- Small mammals as pets (e.g. rabbits, guinea pigs, hamsters, gerbils): There are 3.4 million small mammal pets in France. A typical 5 lb rabbit will eat about 8lbs of hay per month (about 0.26 lbs per day, or 4.16 oz). Guinea pigs eat at least 1 oz of hay per day. Hamsters and gerbils may eat hay, but will typically only consume small amounts at their leisure (overall less than 12 grams of all foods per day, or 0.035 oz). The overall calculated average across these small mammal types is then 1.73 oz of hay per day (or, 631.45 oz per year). This means that among small mammal pets in France, somewhere in the ballpark of 2.147 billion oz of hay are consumed per year (or, about 3.4 million x 631.45). In pounds, this equates to about 134 million lbs. This equates to roughly (likely less than) 60,781 metric tons.

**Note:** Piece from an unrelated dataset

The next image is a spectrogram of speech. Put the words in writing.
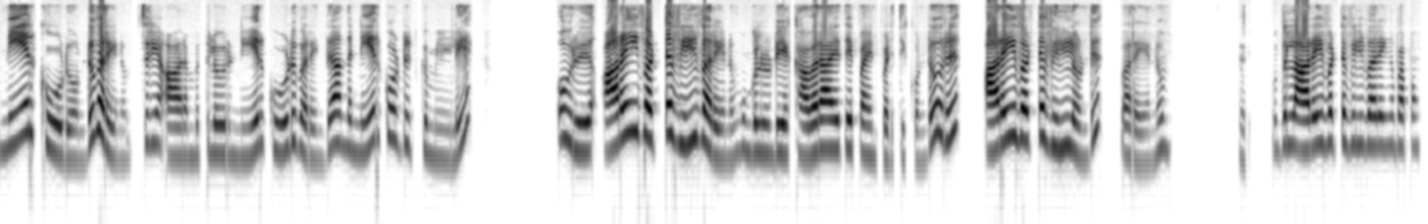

After exhaustive research, it was determined that the amount of hay consumed by various animal species in France does not appear to be directly and publicly available. This was determined after research was conducted through market and industry reports. Overall, this data is severely lacking, likely due to the variance with which these animals eat hay and the highly fragmented nature of this data (for example, farmers probably keep track of their own livestock's hay consumption levels, but these levels are not really being reported or compiled anywhere as a total across all farmers, and it's likely very difficult to track end-use of hay bales by animal type at the country level for the same reasons, etc). Despite this, we were able to triangulate some estimates by first determining how many of the animals exist within the country and then conducting research to determine how much hay one of the animals eats per year, and then multiplying. It should be noted that during this process, it was determined that the amount of hay eaten per animal can vary based on things like the animal's size, hay conditions and quality, weather conditions, whether the animal is pregnant or nursing, whether the animal is being milked, etc. It was not possible to take all of these variables into account for these high level estimates, therefore, only ballpark figures have been provided. Likewise, for the pets category, it was determined that 'pet' is a subjective term and there are any number of animals that eat hay which may or may not be considered a pet based on the owner's preference and relationship to the animal (e.g. pigs). To simplify these obstacles, our team choose to focus on small mammals kept as pets, as this data was most readily available and it is logically believed that these are the most commonly kept hay eating pets due to their convenience (e.g. rabbits, guinea pigs etc). Initially, we attempted to break all the data down by individual pet type, but it was found that the total number of all relevant animal types being kept as pets in France was not readily available (e.g. total number of rabbits, total number of hamsters, etc), however, a total figure for small mammal pets was found which was used in lieu of this. Additionally, it was determined that not all small mammal pets are consuming the same amount of hay equally, which posed another obstacle. Therefore, we calculated the average amount of hay such animals would eat overall by analyzing the hay consumption levels by species and multiplied this by the total small mammal pet figure. Please note that the result of this estimate is very rough due to all the numerous stated variables which may affect it. For example, some of the 3.4 million small mammal pets are likely not consuming any hay at all, as the research conducted reported, for example, that not all hamsters like hay so some don't eat it. Likewise, the 3.4 million small mammal pets figure was not clear on which exact species were included in this figure etc. Therefore, the estimate for the pets category is likely a higher-end estimate and the true number is likely less than this, possibly significantly less. However, we feel this is likely the best estimate that can be arrived at given the overall lack of data and complexity of variables involved. Please note that conversion calculators were used for some of these calculations, such as converting pounds to metric tons, etc.